Material to process ->
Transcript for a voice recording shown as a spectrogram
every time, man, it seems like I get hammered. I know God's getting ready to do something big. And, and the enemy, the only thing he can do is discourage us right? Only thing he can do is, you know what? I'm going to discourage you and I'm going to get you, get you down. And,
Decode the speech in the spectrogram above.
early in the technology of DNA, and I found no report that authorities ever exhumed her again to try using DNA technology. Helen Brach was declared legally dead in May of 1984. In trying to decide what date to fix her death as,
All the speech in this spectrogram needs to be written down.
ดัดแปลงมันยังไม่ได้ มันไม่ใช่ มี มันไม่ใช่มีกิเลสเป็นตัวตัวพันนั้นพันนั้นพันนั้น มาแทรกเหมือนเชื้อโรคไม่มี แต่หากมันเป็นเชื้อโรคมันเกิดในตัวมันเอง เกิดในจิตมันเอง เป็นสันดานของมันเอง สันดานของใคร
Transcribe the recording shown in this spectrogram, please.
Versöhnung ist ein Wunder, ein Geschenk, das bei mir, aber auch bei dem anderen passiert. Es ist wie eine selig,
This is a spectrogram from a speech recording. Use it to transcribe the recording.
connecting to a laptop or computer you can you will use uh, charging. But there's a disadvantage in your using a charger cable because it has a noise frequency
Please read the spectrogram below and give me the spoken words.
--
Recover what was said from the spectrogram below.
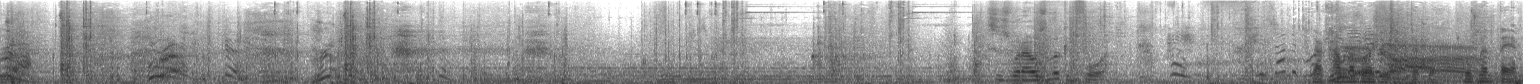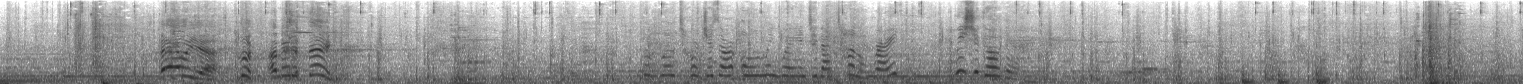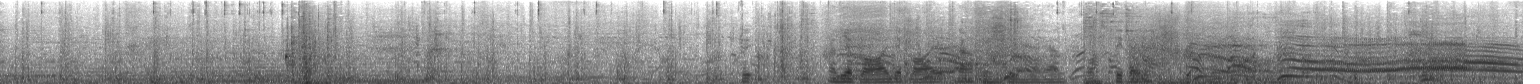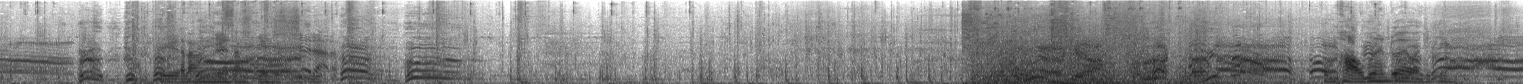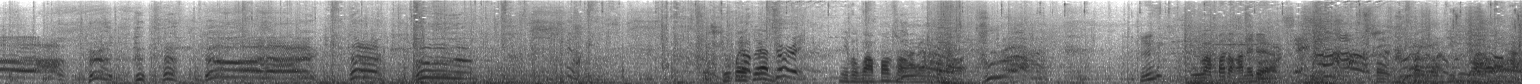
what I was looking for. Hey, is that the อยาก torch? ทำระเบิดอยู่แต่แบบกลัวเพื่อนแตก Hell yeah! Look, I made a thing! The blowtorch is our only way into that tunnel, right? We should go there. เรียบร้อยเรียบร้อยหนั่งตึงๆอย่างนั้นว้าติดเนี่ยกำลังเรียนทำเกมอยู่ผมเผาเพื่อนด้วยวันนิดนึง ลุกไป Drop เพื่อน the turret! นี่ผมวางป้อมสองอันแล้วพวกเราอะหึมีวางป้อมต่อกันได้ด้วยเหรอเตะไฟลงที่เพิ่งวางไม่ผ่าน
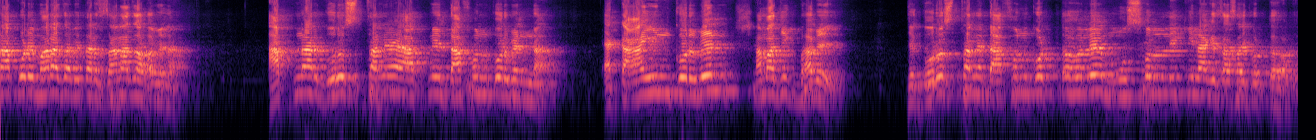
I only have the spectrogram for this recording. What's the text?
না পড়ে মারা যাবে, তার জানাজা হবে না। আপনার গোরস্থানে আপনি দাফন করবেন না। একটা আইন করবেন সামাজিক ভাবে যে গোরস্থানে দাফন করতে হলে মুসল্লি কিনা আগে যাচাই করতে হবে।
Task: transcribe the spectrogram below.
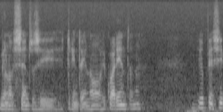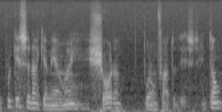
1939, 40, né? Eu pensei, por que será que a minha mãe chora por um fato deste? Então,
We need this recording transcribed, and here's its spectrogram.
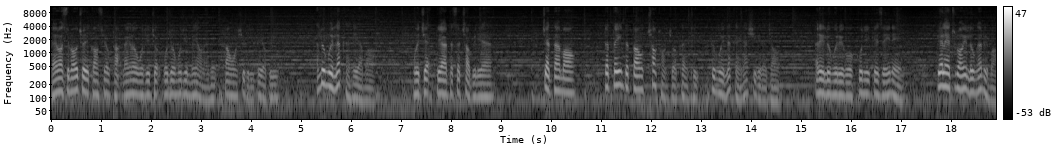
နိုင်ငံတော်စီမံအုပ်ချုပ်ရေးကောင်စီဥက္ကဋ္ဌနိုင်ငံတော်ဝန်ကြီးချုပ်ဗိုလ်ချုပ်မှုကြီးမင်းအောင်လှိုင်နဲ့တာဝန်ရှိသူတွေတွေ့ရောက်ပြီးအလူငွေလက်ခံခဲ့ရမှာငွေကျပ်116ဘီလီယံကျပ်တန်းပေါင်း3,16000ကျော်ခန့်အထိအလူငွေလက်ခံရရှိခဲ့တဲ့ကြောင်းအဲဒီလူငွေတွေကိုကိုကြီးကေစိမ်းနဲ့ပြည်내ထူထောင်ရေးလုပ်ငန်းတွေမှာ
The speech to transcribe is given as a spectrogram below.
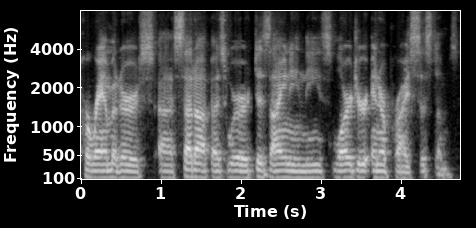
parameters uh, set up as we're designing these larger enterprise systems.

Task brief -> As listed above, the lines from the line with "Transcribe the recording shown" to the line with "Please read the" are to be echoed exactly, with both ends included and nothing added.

Output below ->
Transcribe the recording shown in this spectrogram, please.
Versöhnung ist ein Wunder, ein Geschenk, das bei mir, aber auch bei dem anderen passiert. Es ist wie eine selig,
This is a spectrogram from a speech recording. Use it to transcribe the recording.
connecting to a laptop or computer you can you will use uh, charging. But there's a disadvantage in your using a charger cable because it has a noise frequency
Please read the spectrogram below and give me the spoken words.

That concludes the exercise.